The vanishing front porch

Welcome to the front porch

One evening, as my husband and I sat on our front porch, one of our neighbors walked by and called out to us, saying, “I love to see people using their front porch!” He was pointing out a rarity in our neighborhood, despite several homes having beautiful, welcoming front porches. Most of those porches sit vacant and unused. Even ours sits unused more than it should.

I think air conditioning has forever changed what used to be a sacrosanct aspect of southern hospitality: gathering on the front porch with friends at the end of a day’s hard work. After all, who wants to sit out on the porch battling mosquitos and suffering from the heat and humidity when indoors is so cool and refreshing, not to mention bug-free?

Maybe busyness has also changed how hospitable we are. And I don’t just mean those of us who live in the air-conditioned south. Continue reading

The marathoner’s psalm

I was out doing a really tough run this morning, not tough because it was the longest run I’ve ever done (that was last week), but because of the warm, humid conditions. While I was running, I kept thinking of something my husband said to me this past weekend. He advised me in his ever-so-gentle-way to find ways to think more positively as I run.

He’s right. Negative thoughts don’t usually creep in during my training runs, although there are hard runs where I don’t feel especially happy afterward. But in tough races, for reasons I don’t understand, a negativity sets up shop in my mind.

Then the grumpiness pours out along with the sweat. And who gets the brunt of that ill temper? My husband. And I’m usually at my grumpiest right when he sweetly comes back from his finish to run back in with me and cheer me to a strong finish. Not at all what he deserves.

So this morning, I tried to use the especially soggy conditions to force myself to think of positives. I found myself grateful for many things along the run: the ability to run at all, the time to run, a shaded path and much more.

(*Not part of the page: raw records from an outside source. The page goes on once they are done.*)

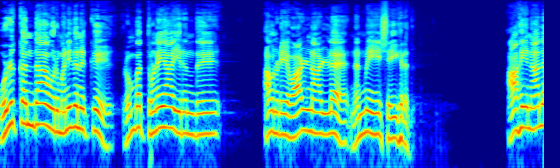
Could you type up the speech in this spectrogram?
ஒழுக்கம்தான் ஒரு மனிதனுக்கு ரொம்ப துணையாக இருந்து அவனுடைய வாழ்நாளில் நன்மையை செய்கிறது. ஆகையினால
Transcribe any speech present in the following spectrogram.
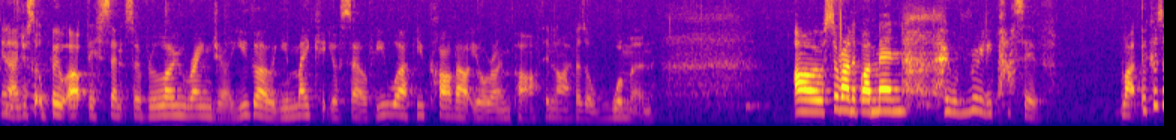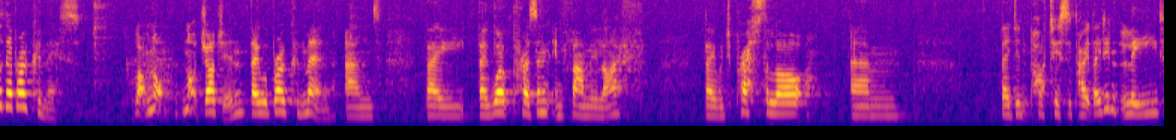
You know, just sort of built up this sense of lone ranger. You go and you make it yourself. You work, you carve out your own path in life as a woman. I was surrounded by men who were really passive, like because of their brokenness. Like I'm not, not judging, they were broken men and they, they weren't present in family life. They were depressed a lot. Um, they didn't participate. They didn't lead,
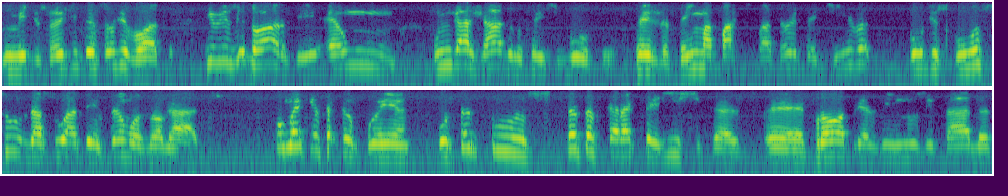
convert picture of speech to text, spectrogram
medições de intenção de voto. E o Isidoro, que é um, um engajado no Facebook, veja, tem uma participação efetiva o discurso da sua atenção aos drogados. Como é que essa campanha, com tantos, tantas características é, próprias e inusitadas,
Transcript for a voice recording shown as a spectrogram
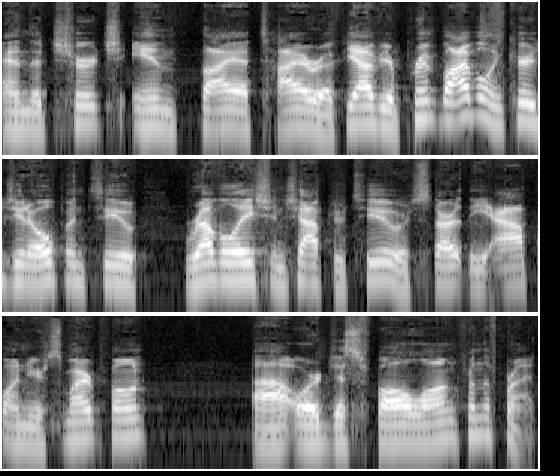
and the church in Thyatira. If you have your print Bible, I encourage you to open to Revelation chapter 2 or start the app on your smartphone uh, or just follow along from the front.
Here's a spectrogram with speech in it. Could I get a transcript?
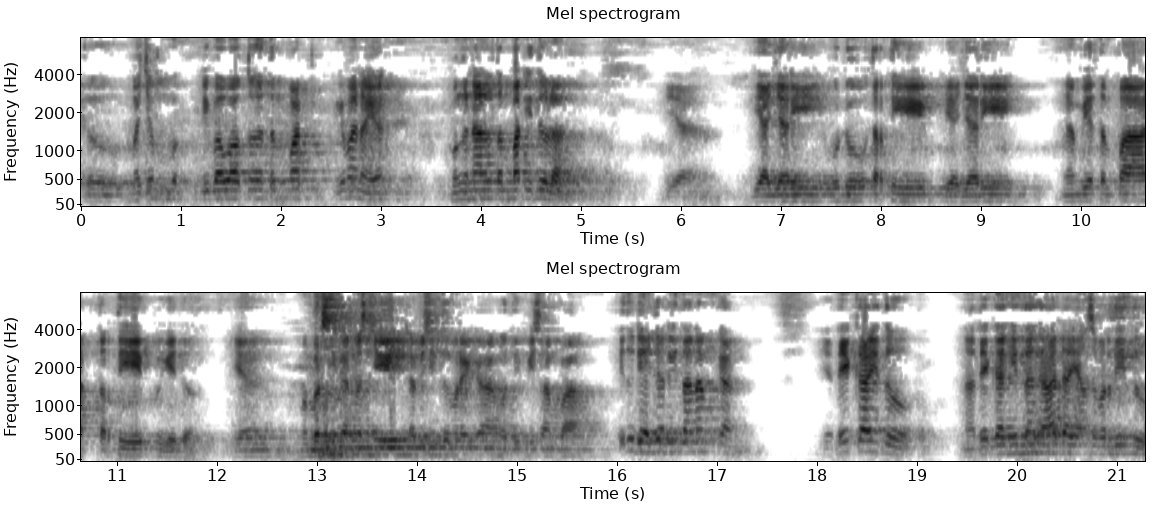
itu macam dibawa ke tempat gimana ya? Mengenal tempat itulah. Ya diajari wudhu tertib diajari ngambil tempat tertib begitu. Ya membersihkan masjid habis itu mereka motivi sampah. Itu diajari ditanamkan ya TK itu. Nah TK kita nggak ada yang seperti itu.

Then – because I had a long time still to run – I started thinking of Psalm 23 and ways that it applied to my life as a runner. I started adding new words, and the result became my prayer of gratitude for the morning, a psalm for marathoners that I hope you’ll enjoy reading, whether you run at all or consider yourself an unrepentant couch potato. Maybe it’ll encourage you to take a challenge or negative mindset you’re dealing with and turn it into a psalm of praise: Continue reading

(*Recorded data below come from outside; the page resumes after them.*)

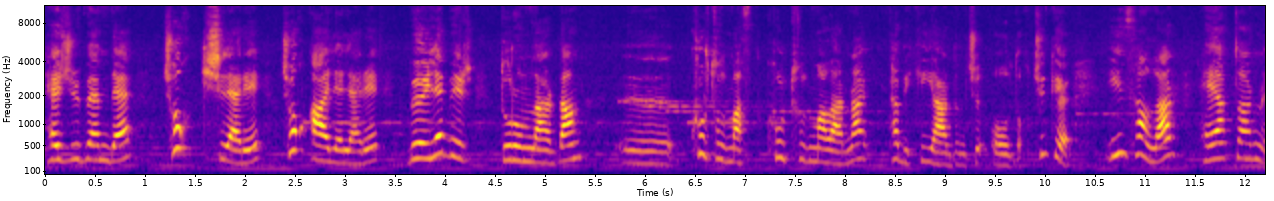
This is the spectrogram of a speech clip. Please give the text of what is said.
tecrübemde çok kişileri, çok aileleri böyle bir durumlardan e, kurtulmaz, kurtulmalarına tabii ki yardımcı olduk. Çünkü insanlar hayatlarını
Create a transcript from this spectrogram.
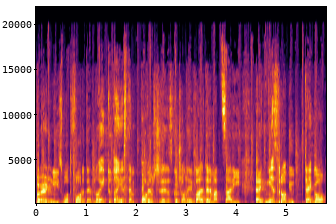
Burnley z Watfordem. No i tutaj jestem, powiem szczerze, zaskoczony. Walter Mazzari nie zrobił tego,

Two lives imitating trees

In last week’s post Two trees imitating life?, I wrote about two tree sculptures imitating life, or death, or maybe even tennis balls, depending on how you view the art. I promised to follow up this week with more about the blessed life being like a tree planted by water, and here’s a picture of some pretty cool tree roots to get you thinking of what the tree planted by water may look like:

Trees and their roots growing by a creek

The passage I shared with you last week actually describes two lives that are like trees, just very different kinds. One life is blessed, but the other is cursed.  Continue reading

Holiday wishes

I hope you won’t mind a shorter post this week, as I’m still catching up on rest after many blessings this Christmas: presents to wrap and open, many good things to eat, and a house filled to the brim with loved ones. Most especially – I found the blessing of forgiveness at our Christmas Eve service in offering a communion cup to someone who had deeply hurt me. The moment was the best gift for me this Christmas.

I wish these same things for you in the coming year – blessings that fill your home and heart to the brim, forgiveness for those who need it, and, most of all, the comfort of loved ones near you. Thank you for reading through the year. You – my blog readers – are a treasure to me.

A gift from a dear friend, a favorite “treasure” on this year’s tree

A different kind of Christmas tree

Tis the season when our thoughts turn to Christmas trees and mistletoe and glittery ornaments and garlands and wreaths and shopping and baking and … this list could take up the whole page, but you get the idea.

Some of my neighbors already have their Christmas decorations up. I’m usually one who gets around to decorating the second, or sometimes third, week of December, probably because when I was growing up, we usually waited until after my brother’s mid-December birthday to buy a tree and put up decorations. Or maybe it’s just because I’m a shameless procrastinator.

Which camp are you in: the early decorators or the waiters? Whether you’ve had your tree up and decorated since before Thanksgiving or are just now starting to ponder whether to go with a real or fake tree this year, I bet you’ve got Christmas on your mind. And rightfully so, but I hope you’re focusing on the best part of Christmas: the gift of Jesus’ birth and life sacrificed for us.  Continue reading